Different than FSim - IFTDS LBP calculates burn probability and conditional flame length for a fixed set of weather conditions for a single burn period. The Large Fire Simulation Model (FSim, Finney and others 2011) used in many national, regional, and unit level assessments, calculates results based on variable weather inputs for fires burning multiple days throughout an entire fire season.
See the LBP technical documentation for more detail.
Burn probability is viewable in Map Studio, in Reports, and available in the download package. Burn probabilities represent the likelihood of a given location on your landscape burning. Burn probabilities are related to the sizes of fires that occur on a given landscape. Large fires produce higher probabilities than small fires. Since fire size is a function of both the rate of spread, and the duration of a fire, treatments or weather conditions that reduce the rate of spread will lower the burn probability.
Within the LBP model, randomly located ignition points are used to simulate fires. Ignitions are only located and retained on burnable fuels, if an ignition is located on a non-burnable fuel it is discarded. The number of ignitions is determined by IFTDSS to most efficiently produce outputs for the user. See Number of Fires Simulated for details.
Quantifies the likelihood of a fire occurring under a fixed set of weather and fuel moisture conditions. It is calculated as:
Burn Probability = # times burned / total number of ignitions
For example, if the model ran 17,000 times and a pixel burned 1,462 times it would have burn probability of 0.086, (1,462/17,000=0.086). If a pixel burned 17,000 times in 17,000 fire simulations, it would have burn probability of 1.0, (17,000/17,000=1.0). If a pixel never burned during those 17,000 fire simulations, it would have a burn probability of 0 (0/17,000=0).
In the Map Studio and Reports parts of IFTDSS burn probability is displayed with 7 distinct classes. The first two are for pixels that did not burn:
- Non-burnable means that pixels have a non-burnable fuel model and cannot burn.
Burnable but did not burn means the pixel has burnable fuels but did not burn. This can be because a fire never reached the pixel, or a fire started within the pixel but it was unable to burn out of the pixel because the fire spread rate was too slow.
Places on the landscape can be unburned for three reasons: 1) the location has a non-burnable fuel model, 2) fire never reached that location, or 3) an ignition started but did not burn out of the current pixel. These cases are presented differently in Map Studio and reports versus the GeoTIFF available for download. Non-burnable locations are denoted as such, “Non-burnable” in Map Studio and Reports, and are -1 in the GeoTIFF. Locations that the fire never reached or didn’t spread out of are “Burnable but not burned” in Map Studio and Reports, and are 0 in the GeoTIFF.
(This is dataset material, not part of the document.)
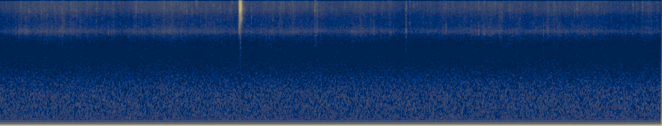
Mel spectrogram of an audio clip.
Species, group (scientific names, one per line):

The remaining 5 classes are dynamic based on the maximum value of burn probability (noted in the map legend) within your analysis area. They include:
- Lowest (0-20% of maximum)
- Lower (20-40% of maximum)
- Middle (40-60% of maximum)
- Higher (60-80% of maximum)
- Highest (80-100% of maximum)
Each class represents equal interval steps of 20% of the analysis maximum burn probability. The advantage of this equal interval distribution is that it is unbiased in terms of category selection. Each category is given the same proportion of the range of values. It creates maps that are good for showing the values that are either over or under represented.
For a given area, the analysis maximum burn probability is determined based on what is displayed or reported. In IFTDSS there are three options for displaying the model outputs in Map Studio and two for Reports.
|Display Option||Map Studio||Report|
|Full extent of the model output, this includes the buffered area.||X|
|Landscape extent (non-buffered), represented by the area within the turquoise box in map studio or the originally non-buffered extent of the landscape created (Default option for reports).||X||X|
|Area of interest, a shape or shapefile representing a smaller portion of the landscape.||X||X|
The legend for Burn probability lists the “Analysis Maximum” for that analysis, the colored classes in the legend are scaled based on this value. The colored classes are not evenly distributed but rather are all in relation to the analysis maximum. As a result some analysis outputs may be heavily skewed to just one or two classes depending on the range of results. Each pixel has a unique burn probability which can be determined by using the Identify tool.
In the IFTDSS download package, Burn Probability is represented by continuous values as a fraction. Where non-burnable pixels exist, the value is -1.